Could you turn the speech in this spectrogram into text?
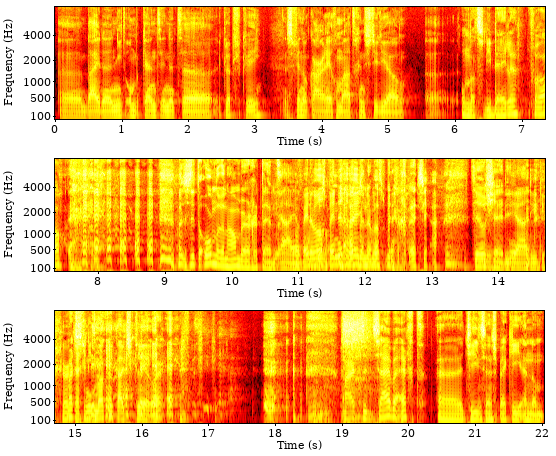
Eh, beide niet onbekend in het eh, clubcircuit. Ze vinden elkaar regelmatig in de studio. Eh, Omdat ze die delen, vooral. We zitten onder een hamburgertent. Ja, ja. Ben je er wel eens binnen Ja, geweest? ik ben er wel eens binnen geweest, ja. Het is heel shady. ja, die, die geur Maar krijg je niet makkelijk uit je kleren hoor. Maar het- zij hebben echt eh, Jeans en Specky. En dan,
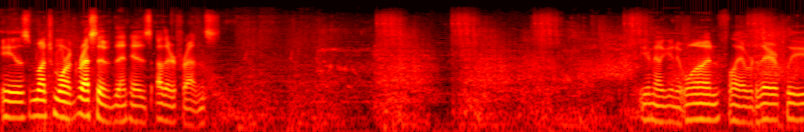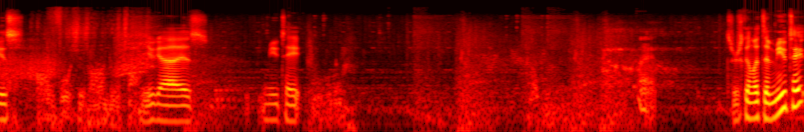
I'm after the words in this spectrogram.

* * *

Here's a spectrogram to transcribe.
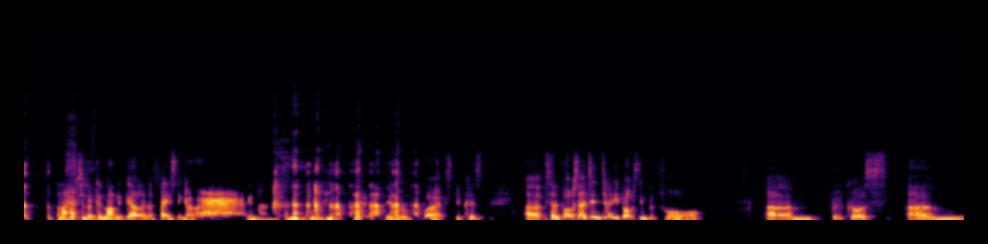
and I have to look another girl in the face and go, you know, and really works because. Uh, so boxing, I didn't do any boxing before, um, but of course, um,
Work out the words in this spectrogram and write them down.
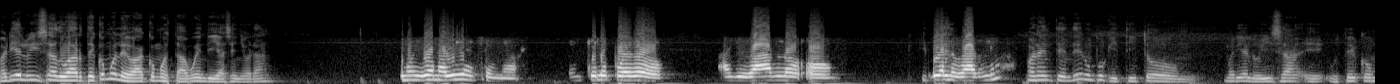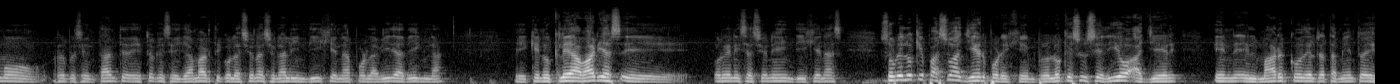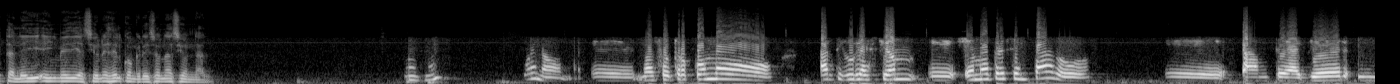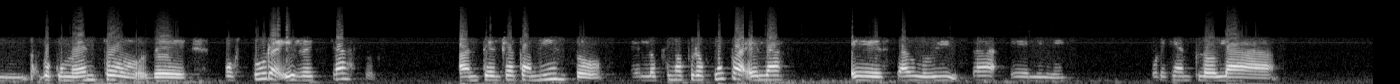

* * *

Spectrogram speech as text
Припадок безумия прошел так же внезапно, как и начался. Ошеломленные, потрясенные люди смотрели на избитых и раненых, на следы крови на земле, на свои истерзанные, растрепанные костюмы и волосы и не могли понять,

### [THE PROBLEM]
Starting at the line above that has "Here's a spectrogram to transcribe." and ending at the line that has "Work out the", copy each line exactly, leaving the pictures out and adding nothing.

### [OUTPUT OF THE TASK]
Here's a spectrogram to transcribe.
and I have to look another girl in the face and go, you know, and really works because. Uh, so boxing, I didn't do any boxing before, um, but of course, um,
Work out the words in this spectrogram and write them down.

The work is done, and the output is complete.